Their friend group starts to actually break in ways that nobody in the group saw coming. Prom and college for the gang are coming up quick and tensions are running high. It is certainly really hard for Leah to find a beat while her friends are fighting.
“Leah.’ Mom shakes her head. ‘You’ve got to stop doing this.’
‘Burning everything to the ground whenever something goes wrong.”
Leah is a very interesting character. She wasn’t my favorite in Simon’s book, but I still wanted to get to know her in her book. I guess she could be harsh at times, very rude and mean. Also, she was kind of ticked off that Simon didn’t come to her first, telling her that he was gay when she wouldn’t even tell Simon that she was bi. However, I get it. Not everybody is perfect. We obviously all have our flaws and that is what Leah has too. On the other side of this though, I like that Leah was the perfect nice girl because it seems like we see SO much of that already.
Getting off of the subject of Leah being rude and harsh to the other characters sometimes, Leah was actually really relatable! I like how she wasn’t this rich girl who had everything that she could ever want. I like that her life was perfectly imperfect, if you know what I mean . Also, the book really focuses on friendships shifting because to be honest, our friendships aren’t perfect in real life either.
“I swear, people can’t wrap their minds around the concept of a fat girl who doesn’t diet. Is it that hard to believe I might actually like my body?”
Also, the cover of the book is so beautiful! It shows a plus sized girl and honestly, seeing this makes me really happy because in the book, Leah embraces her body. She actually likes it and I think that no matter who you are, you are so beautiful and you are you! You shouldn’t try to change yourself just because somebody else says something. That’s one of the things that I really loved about Leah.

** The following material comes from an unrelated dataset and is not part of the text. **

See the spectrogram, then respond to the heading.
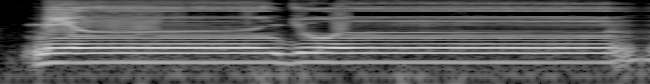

Plus, Simon and Blue were so freaking cute! OH MY GOODNESS! Getting to see their relationship blossom even more in the book was so amazing and I enjoyed every single bit of their cute gay moments. Ugh, I honestly just ship it so much, ultimate OTP.
Also, the f x f in the book was so cute also. The way Leah talked about the girl that she was in love with was so soft and so sweet and smol. I was shipping at some points, but then drama came in with their first kiss and I was just so confused because *DRAMA!*

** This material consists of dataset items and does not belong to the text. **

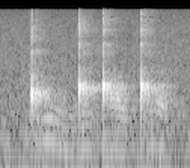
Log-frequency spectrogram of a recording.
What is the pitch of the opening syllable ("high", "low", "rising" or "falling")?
falling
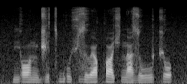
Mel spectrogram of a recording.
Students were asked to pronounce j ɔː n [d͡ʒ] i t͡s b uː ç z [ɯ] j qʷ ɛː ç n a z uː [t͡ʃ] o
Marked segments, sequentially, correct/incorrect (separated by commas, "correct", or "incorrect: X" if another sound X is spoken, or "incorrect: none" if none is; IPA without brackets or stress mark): correct, correct, correct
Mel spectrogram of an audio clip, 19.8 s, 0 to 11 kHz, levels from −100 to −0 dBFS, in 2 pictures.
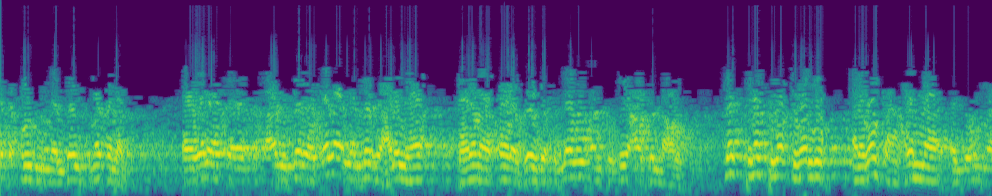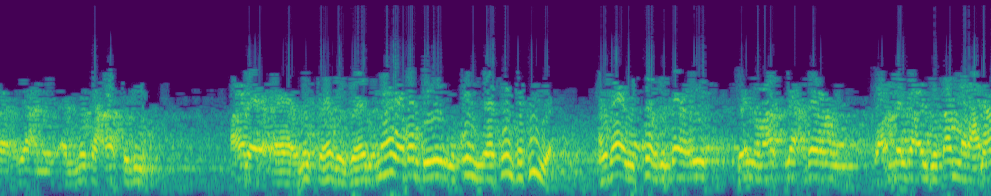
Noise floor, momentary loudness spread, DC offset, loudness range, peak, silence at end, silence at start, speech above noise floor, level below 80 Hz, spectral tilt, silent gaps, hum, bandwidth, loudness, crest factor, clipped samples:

I found this great paragraph from a review on Goodreads and it was a couple of days ago, but it was a review that I really liked a lot, so I kept the paragraph in mind and put it in my notes, but it is just a statement about the first kiss / drama scene which made me think a little bit because it was so important.
This scene was very unsettling to me. I understand what it was trying to do – point out that bisexual girls aren’t just in it for LAUGHS but that we’re actually genuinely queer, not straight girls messing around. But this scene really missed the mark. It upset me a bit, and I think it’d definitely hurt questioning people. I also think it’s just kind of wrong. Being “lowkey bi” is valid. The implication is that she’s a bit into girls, and you know what, if you’re a girl who likes girls only a little bit, that is VALID. I think this scene really, really missed the mark. And I’m actually really surprised and shocked it passed so many sensitivity readers.

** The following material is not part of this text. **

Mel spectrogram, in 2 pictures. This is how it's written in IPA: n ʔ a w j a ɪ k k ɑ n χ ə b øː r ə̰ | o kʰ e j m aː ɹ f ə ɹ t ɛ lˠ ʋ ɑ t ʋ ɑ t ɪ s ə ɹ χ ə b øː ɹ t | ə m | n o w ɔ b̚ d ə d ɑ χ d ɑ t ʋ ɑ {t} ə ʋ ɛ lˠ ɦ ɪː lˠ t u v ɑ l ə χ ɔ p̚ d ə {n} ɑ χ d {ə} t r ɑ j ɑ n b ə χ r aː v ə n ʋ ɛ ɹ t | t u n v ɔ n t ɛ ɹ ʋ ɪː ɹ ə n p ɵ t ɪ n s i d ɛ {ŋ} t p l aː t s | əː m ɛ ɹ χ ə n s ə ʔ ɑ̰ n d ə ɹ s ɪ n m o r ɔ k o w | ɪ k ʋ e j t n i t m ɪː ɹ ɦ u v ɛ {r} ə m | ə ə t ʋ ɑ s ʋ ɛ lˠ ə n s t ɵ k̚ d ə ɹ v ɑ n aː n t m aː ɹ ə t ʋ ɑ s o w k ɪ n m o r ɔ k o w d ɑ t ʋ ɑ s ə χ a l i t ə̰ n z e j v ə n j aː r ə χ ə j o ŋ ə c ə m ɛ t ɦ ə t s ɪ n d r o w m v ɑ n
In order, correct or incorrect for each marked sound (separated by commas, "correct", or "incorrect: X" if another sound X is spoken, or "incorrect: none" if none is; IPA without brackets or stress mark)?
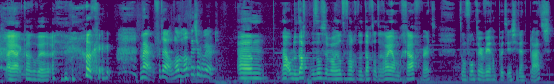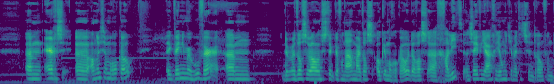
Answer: incorrect: s, incorrect: d, incorrect: ɑ, incorrect: n, incorrect: ɹ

I love books like these because it defintely opens your eyes. I don’t understand why people are disliking this book so much! Leah is different! She isn’t the nice, perfect girl! She’s different! Girls can be straight-up. They can have that i’ll-tell-you-what-is-on-my-mind-either-way kind of girl. It wasn’t my favorite book, but it was a great book and I recommend it to everybody who is reading this right now. ★★★★☆